Saul Bass’ title sequences.
“PROJECTIONISTS – PULL CURTAIN BEFORE TITLES”.
This is the text of a note that was stuck on the cans when the reels of film for “The Man With the Golden Arm” arrived at US movie theatres in 1955.
Until then the credits were referred to as ‘popcorn time.’ Audiences resented them and projectionists only pulled back the curtains to reveal the screen once they’d finished.
Saul Bass’ powerful title sequence for “The Man With the Golden Arm” changed the way directors and designers would treat the opening titles.
In Bass’ own words: “My initial thoughts about what a title can do was to set mood and the prime underlying core of the film’s story, to express the story in some metaphorical way. I saw the title as a way of conditioning the audience, so that when the film actually began, viewers would already have an emotional resonance with it.”
Bass created some of the best title sequences ever for some of the best directors who ever lived (Billy Wilder, Alfred Hitchcock, Otto Preminger, Stanley Kubrick, Martin Scorsese) and some of the best films ever made (Vertigo, North by northwest, Anatomy of a murder, Spartacus, Goodfellas).
Saul Bass logo design: then and now
Saul Bass’ movie posters: then and now
The Man with the Golden Arm (1955) movie poster design
Vertigo (1958) movie poster design
Most of the title sequences Bass designed are available on DVD. I’ve located 46 of the 55 title sequences he created. On the next six pages you’ll find an overview with links to blogposts featuring over a thousand stills and an occasional video.
15 years after his death Bass’ work is still very much alive, yet few people who claim to be inspired by him have seen much of his work. Here’s your chance to see a fraction of the work Bass has done during his long and prolific career: Saul Bass’ title sequences.
“I began as a graphic designer and as part of my work I created
many film symbols for ad campaigns. During that period I happened to be working on the symbols for ‘Carmen Jones’ and ‘The man with the golden arm’ for Otto Preminger. At one point in our work Otto and I just looked at
each other and said: “why not make it move?” It was really as simple as that.”
— SAUL BASS – “Bass on titles,” 1977
“‘The man with the golden arm’ woke everybody up and said: “This is what the potential is for main titles.

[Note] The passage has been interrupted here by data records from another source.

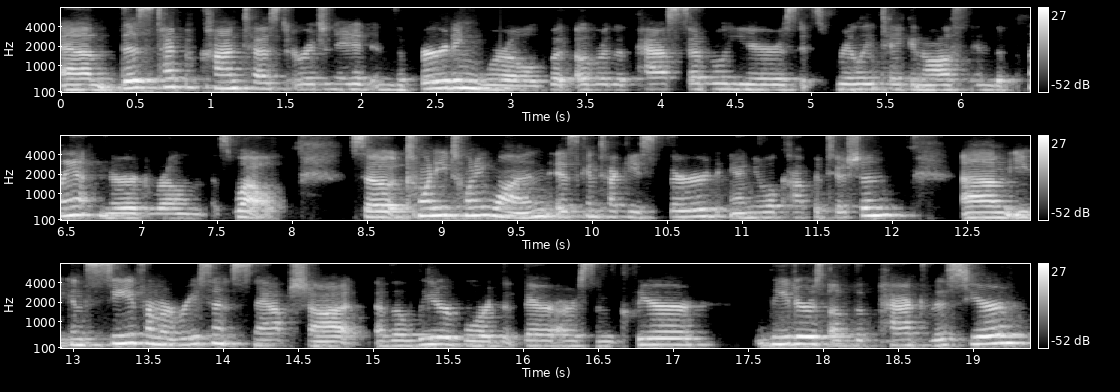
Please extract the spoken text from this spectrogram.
Um, this type of contest originated in the birding world, but over the past several years, it's really taken off in the plant nerd realm as well. So 2021 is Kentucky's third annual competition. Um, you can see from a recent snapshot of the leaderboard that there are some clear leaders of the pack this year.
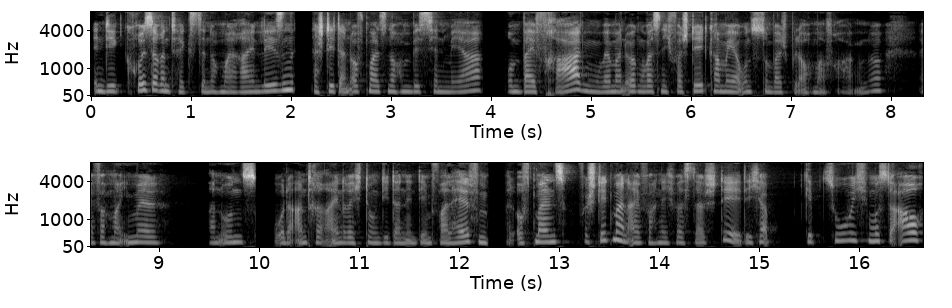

You thought this was just a throw-away kind of thing where we just put the type up and noone really designs it.”
And Saul Bass said:“Hey, wait a minute designers, directors, here’s an opportunity for us, to take advantage of this real estate at the beginning of a movie and use it to help tell the story or just use it to make something real interesting or beautiful,” and everybody woke up.”
— KYLE COOPER, designer of the Se7en title sequence,
in the documentary “Saul Bass, title champ,” 2008